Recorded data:
=======

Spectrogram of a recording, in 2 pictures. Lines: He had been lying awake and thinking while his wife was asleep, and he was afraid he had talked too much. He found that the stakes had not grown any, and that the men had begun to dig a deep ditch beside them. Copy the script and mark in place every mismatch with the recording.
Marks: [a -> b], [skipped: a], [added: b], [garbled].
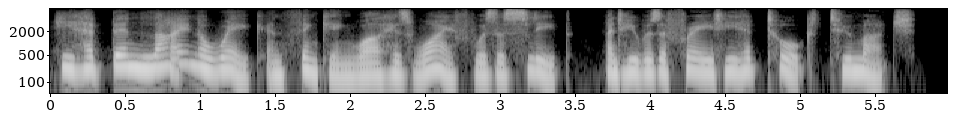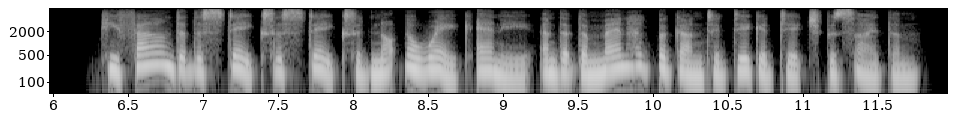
He had been lying awake and thinking while his wife was asleep, and he was afraid he had talked too much. He found that the stakes [added: the stakes] had not [grown -> awake] any, and that the men had begun to dig a [skipped: deep] ditch beside them.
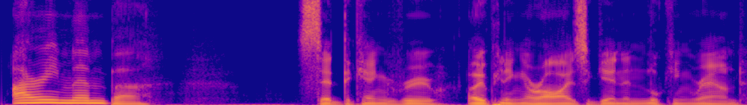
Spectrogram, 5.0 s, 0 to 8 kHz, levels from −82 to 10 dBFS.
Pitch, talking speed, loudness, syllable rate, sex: 105 Hz, 145 wpm, -17 LUFS, 5.3 syllables/s, male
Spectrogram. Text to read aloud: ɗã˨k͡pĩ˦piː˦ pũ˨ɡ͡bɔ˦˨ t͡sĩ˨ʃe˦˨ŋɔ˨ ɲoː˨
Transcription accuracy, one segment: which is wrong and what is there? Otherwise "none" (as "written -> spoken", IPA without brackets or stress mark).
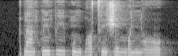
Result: none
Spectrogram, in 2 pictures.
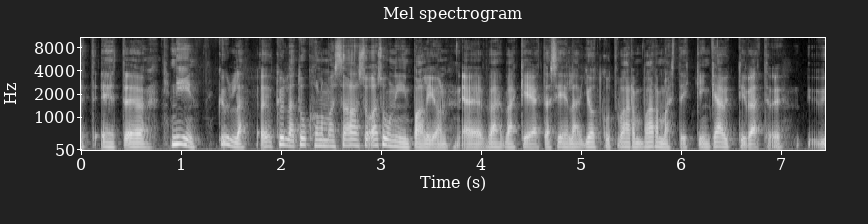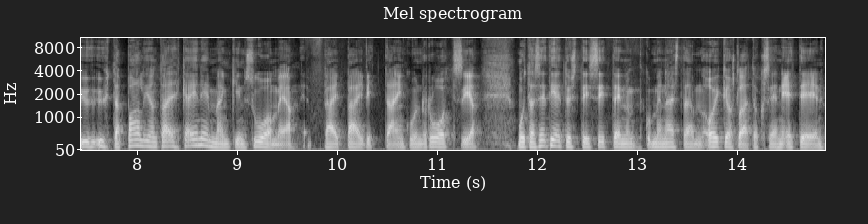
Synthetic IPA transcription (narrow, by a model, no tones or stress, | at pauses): et̪et̪øniːnkylːækylːæt̪ukholmɑsːɑɑsuʔɑsuniːmpɑljo̰nʋæʋækḛæet̪ːæsielːæjot̪kut̪ʋɑrʋɑrmɑst̪ikːiŋkæyt̪ːiʋæt̪yyht̪æpɑljont̪ɑiehkæenemːæŋkinsuomḛɑ̰pæipæiʋit̪ːæiŋkuinruot̪siɑ̰mut̪ːɑset̪iet̪yst̪issit̪ːenkumenæist̪æoikeuslɑ̰it̪okseːnet̪eːn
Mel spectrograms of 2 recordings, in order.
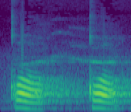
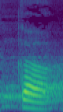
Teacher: قل یہاں پر خیال رکھیے گا قاف آ رہا ہے، کاف نہیں ہے. قاف جو 2 نقطوں والا ہوتا ہے اس کی آواز حلق کے قریب سے آتی ہے، قا قا اندر سے ساؤنڈ آتی ہے، جبکہ جو ڈنڈے والا کاف ہوتا ہے اس کی آواز تھوڑا منہ کے قریب سے آتی ہے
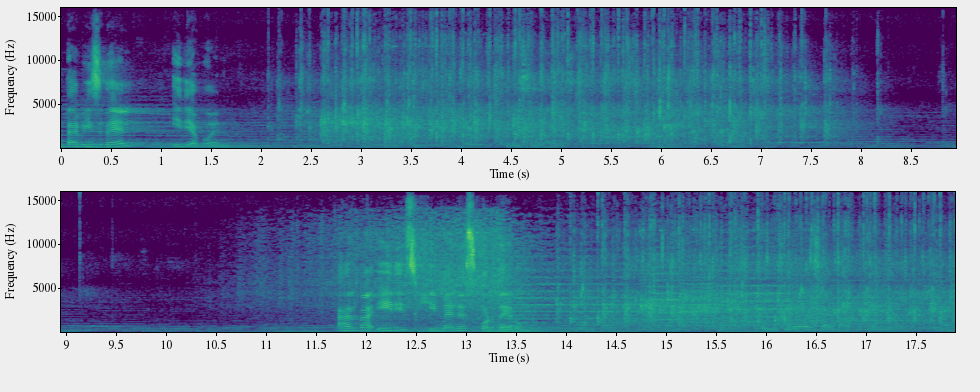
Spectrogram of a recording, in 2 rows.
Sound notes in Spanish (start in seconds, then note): 2.2 aplausos de la audiencia; 13.8 aplausos de la audiencia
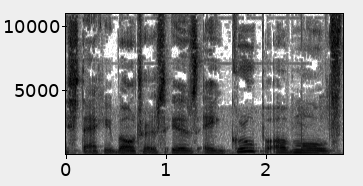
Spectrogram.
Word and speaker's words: Stachybotrys: Stachybotrys.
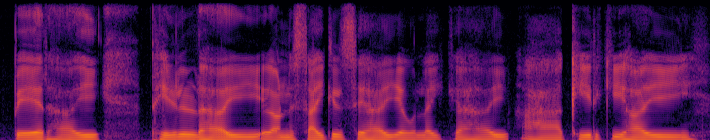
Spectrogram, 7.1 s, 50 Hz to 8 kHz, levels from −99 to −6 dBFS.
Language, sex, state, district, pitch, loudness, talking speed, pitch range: Bajjika, male, Bihar, Vaishali, 120 Hz, -39 LUFS, 120 wpm, 115-125 Hz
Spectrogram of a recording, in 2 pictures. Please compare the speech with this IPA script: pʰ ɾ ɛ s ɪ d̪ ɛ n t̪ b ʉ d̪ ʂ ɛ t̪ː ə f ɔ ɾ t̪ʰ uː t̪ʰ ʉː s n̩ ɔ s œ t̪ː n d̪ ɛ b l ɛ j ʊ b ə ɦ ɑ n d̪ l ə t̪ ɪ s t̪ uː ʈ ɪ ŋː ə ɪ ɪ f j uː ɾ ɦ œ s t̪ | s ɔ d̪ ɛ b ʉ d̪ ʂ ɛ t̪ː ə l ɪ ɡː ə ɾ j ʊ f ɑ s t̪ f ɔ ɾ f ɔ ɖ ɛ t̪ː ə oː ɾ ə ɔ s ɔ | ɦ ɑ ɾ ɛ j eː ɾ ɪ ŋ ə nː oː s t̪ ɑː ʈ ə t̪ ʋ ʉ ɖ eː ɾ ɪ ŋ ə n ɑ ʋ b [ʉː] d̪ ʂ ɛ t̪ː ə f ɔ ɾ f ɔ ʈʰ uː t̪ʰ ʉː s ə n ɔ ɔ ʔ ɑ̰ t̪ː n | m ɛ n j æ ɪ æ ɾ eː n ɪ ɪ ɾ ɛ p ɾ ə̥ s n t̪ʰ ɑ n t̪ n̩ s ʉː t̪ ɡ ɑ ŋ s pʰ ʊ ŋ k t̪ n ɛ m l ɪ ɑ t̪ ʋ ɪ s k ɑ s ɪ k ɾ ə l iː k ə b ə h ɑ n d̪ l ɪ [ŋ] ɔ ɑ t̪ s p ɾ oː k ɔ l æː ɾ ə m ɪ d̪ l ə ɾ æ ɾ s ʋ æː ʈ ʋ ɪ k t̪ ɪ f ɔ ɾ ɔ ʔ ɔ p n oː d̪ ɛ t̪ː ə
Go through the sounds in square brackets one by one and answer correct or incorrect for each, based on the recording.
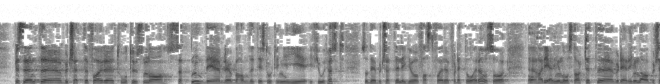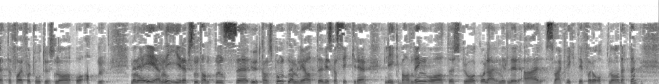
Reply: incorrect: ʉ, correct

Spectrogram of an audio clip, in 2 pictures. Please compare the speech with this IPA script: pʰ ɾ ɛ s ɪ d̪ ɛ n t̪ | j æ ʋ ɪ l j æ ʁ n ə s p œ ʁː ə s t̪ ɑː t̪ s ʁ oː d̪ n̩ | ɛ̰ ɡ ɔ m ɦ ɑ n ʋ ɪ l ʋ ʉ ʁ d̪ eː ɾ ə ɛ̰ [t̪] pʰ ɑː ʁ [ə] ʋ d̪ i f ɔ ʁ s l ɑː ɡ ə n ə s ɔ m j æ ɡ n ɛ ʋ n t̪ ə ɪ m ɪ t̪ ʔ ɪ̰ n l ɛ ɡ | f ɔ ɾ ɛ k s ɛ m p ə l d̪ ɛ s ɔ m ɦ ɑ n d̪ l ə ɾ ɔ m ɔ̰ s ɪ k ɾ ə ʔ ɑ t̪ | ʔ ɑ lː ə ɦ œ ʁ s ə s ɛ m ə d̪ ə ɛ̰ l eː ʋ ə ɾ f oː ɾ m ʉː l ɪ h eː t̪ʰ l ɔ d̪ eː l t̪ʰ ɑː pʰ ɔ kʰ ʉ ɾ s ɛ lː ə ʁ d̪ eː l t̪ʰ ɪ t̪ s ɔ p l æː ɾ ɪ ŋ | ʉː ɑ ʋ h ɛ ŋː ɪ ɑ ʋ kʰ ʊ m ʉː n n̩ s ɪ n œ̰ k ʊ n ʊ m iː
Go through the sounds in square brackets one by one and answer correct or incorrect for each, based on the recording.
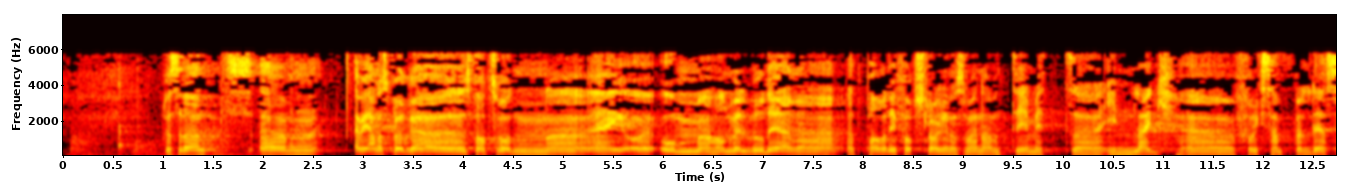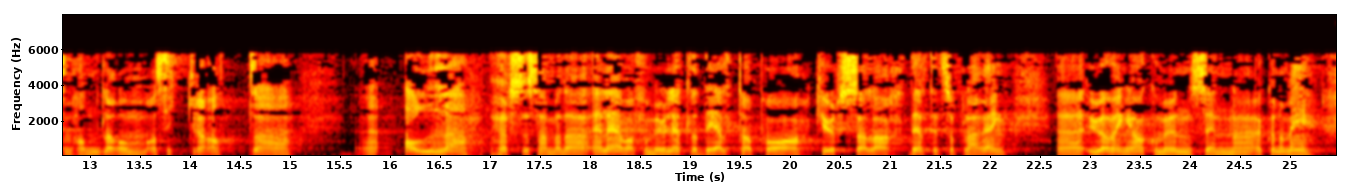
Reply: correct, incorrect: ɑ

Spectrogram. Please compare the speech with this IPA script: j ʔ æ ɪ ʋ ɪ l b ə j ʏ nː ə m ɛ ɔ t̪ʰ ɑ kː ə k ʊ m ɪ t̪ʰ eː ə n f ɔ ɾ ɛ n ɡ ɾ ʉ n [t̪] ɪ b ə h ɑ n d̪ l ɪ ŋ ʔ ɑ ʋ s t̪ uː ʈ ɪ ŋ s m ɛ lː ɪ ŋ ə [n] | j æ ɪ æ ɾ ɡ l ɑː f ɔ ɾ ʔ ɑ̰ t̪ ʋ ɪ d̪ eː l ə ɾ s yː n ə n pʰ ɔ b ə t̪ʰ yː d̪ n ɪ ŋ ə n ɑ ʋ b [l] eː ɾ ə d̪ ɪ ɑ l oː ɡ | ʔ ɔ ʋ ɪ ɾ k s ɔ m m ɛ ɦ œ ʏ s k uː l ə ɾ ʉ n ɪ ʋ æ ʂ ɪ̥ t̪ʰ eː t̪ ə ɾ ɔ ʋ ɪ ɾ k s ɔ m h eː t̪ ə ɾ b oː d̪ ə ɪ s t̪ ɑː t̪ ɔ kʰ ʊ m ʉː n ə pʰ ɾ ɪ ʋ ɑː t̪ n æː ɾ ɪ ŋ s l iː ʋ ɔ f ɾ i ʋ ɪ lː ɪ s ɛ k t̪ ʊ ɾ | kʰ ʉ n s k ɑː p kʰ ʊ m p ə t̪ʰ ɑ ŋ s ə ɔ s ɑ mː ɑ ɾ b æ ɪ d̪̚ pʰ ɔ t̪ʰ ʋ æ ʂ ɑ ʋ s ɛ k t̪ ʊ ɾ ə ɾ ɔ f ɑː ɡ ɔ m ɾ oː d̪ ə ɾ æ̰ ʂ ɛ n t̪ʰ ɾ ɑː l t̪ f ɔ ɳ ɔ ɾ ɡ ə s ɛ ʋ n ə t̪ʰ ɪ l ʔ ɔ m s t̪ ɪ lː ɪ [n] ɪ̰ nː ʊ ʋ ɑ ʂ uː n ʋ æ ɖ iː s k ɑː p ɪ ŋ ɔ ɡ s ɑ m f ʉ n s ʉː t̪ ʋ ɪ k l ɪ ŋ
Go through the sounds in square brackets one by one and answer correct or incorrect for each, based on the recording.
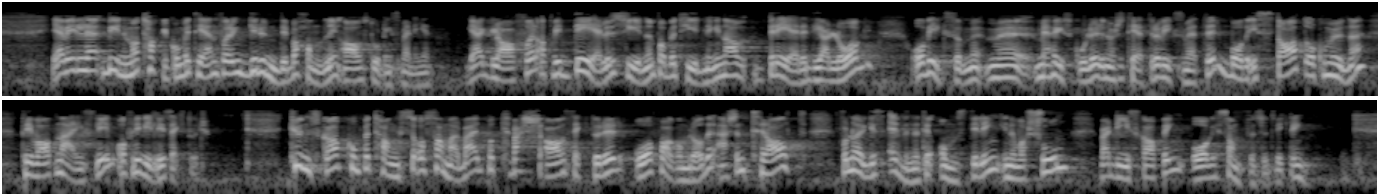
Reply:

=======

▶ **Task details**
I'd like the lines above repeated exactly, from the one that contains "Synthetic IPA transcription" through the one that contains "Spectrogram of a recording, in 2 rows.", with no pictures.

▶ **Output for this exercise**
Synthetic IPA transcription (narrow, by a model, no tones or stress, | at pauses): et̪et̪øniːnkylːækylːæt̪ukholmɑsːɑɑsuʔɑsuniːmpɑljo̰nʋæʋækḛæet̪ːæsielːæjot̪kut̪ʋɑrʋɑrmɑst̪ikːiŋkæyt̪ːiʋæt̪yyht̪æpɑljont̪ɑiehkæenemːæŋkinsuomḛɑ̰pæipæiʋit̪ːæiŋkuinruot̪siɑ̰mut̪ːɑset̪iet̪yst̪issit̪ːenkumenæist̪æoikeuslɑ̰it̪okseːnet̪eːn
Mel spectrograms of 2 recordings, in order.
Teacher: قل یہاں پر خیال رکھیے گا قاف آ رہا ہے، کاف نہیں ہے. قاف جو 2 نقطوں والا ہوتا ہے اس کی آواز حلق کے قریب سے آتی ہے، قا قا اندر سے ساؤنڈ آتی ہے، جبکہ جو ڈنڈے والا کاف ہوتا ہے اس کی آواز تھوڑا منہ کے قریب سے آتی ہے
Spectrogram of a recording, in 2 rows.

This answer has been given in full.